We then use ‘if’, ‘elif’, and ‘else’ statements to check various conditions. If a number is greater than 20, we double its value and replace it in the list using the index.
If a number is equal to 20, we append a new value of 25 to the list. If a number is less than 20, we simply append it to the list.
In conclusion, appending values to lists is a common operation in Python programming. By understanding the different scenarios for appending values, you can become more proficient in using lists and more efficient in your coding.
Whether you are adding a single value or multiple values, with or without conditions, the ‘append’ method can help you achieve your desired outcome. Keep these strategies in mind as you work with lists in your future Python programming projects.
3) Append value to List if not None:
In Python, None is an object that represents the absence of a value. It is often used to indicate a missing or undefined value.
When working with lists, it is common to encounter None values. In this section, we will explore how to append values to a list if they are not None, as well as how to filter out None values from a list.
To check whether a value is None, we can use the ‘is’ operator. Here’s an example:
my_list = [1, None, 3, None, 5]
new_value = 2
if new_value is not None:
In this code, we have a list called ‘my_list’ that contains several None values.
We also have a new value called ‘new_value’ that we want to append to the list, but only if it is not None. We use the ‘is not’ operator to check whether ‘new_value’ is not None before appending it to the list with the ‘append’ method.
If we want to filter out None values from a list, we can use list comprehension. Here’s an example:
my_list = [1, None, 3, None, 5]
new_list = [x for x in my_list if x is not None]
In this code, we use list comprehension to create a new list called ‘new_list’ that contains only the non-None values from ‘my_list’.

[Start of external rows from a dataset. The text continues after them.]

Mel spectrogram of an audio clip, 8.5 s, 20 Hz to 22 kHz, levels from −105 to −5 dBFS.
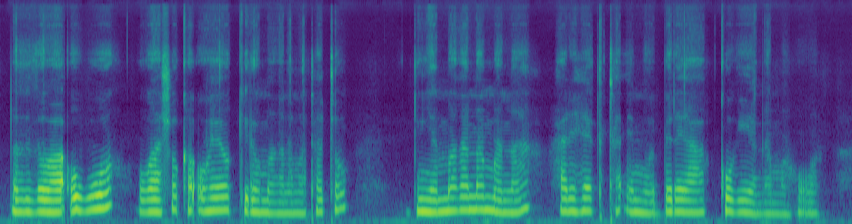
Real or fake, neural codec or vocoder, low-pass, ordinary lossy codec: fake; codec, 44.1 kHz, 2.6 kbps, SNAC; none; none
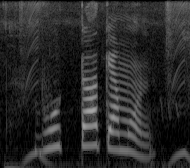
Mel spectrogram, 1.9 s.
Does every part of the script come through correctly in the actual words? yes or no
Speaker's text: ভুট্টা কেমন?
yes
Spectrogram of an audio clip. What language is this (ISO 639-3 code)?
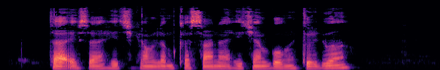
ckb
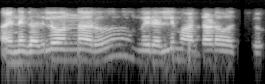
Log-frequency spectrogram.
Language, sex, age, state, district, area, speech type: Telugu, male, 18-30, Telangana, Medak, rural, conversation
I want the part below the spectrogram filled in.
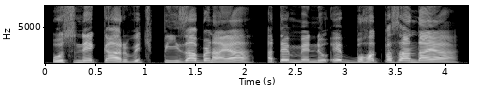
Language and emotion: Punjabi, happy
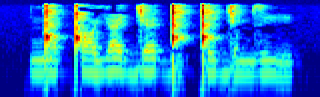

The ‘if’ statement checks whether each value in the list is not None before including it in the new list.
Using list comprehension can be more efficient than using a for loop to filter out None values.
It also makes the code more concise and easier to read. 4) Additional Resources:
Python offers a wide range of resources for further learning on the topic of lists and their operations.
Here are a few worth exploring:
– Python’s official documentation on lists: https://docs.python.org/3/tutorial/datastructures.html#more-on-lists
– Real Python’s tutorial on lists: https://realpython.com/python-lists-tuples/
– Python for Data Science Handbook, Chapter 2: https://jakevdp.github.io/PythonDataScienceHandbook/02.01-understanding-data-types.html
– w3schools’ tutorial on lists: https://www.w3schools.com/python/python_lists.asp
These resources offer a range of perspectives on working with lists in Python, from beginner to advanced topics. They can help you deepen your knowledge and skills in Python programming and improve your ability to work with lists in your coding projects.
In summary, appending values to a list if they are not None, and filtering out None values from a list, are useful operations that can help you manipulate data more effectively in Python. Knowing these techniques, along with the proper syntax and concepts, can be a valuable asset in any coding project.
By exploring additional resources and putting these techniques into practice, you can become a more confident and proficient Python programmer. In this article, we explored two scenarios for appending values to Python lists: basic appending and conditional appending.
We also discussed how to append values to a list if they are not None and how to filter out None values from a list. By utilizing the ‘append’ method and various techniques such as list comprehension, we can manipulate data effectively and efficiently in Python.
Whether you are a beginner or advanced Python programmer, understanding these techniques and concepts is crucial for success. Remember these strategies and explore additional resources to deepen your knowledge and skills in working with lists in Python.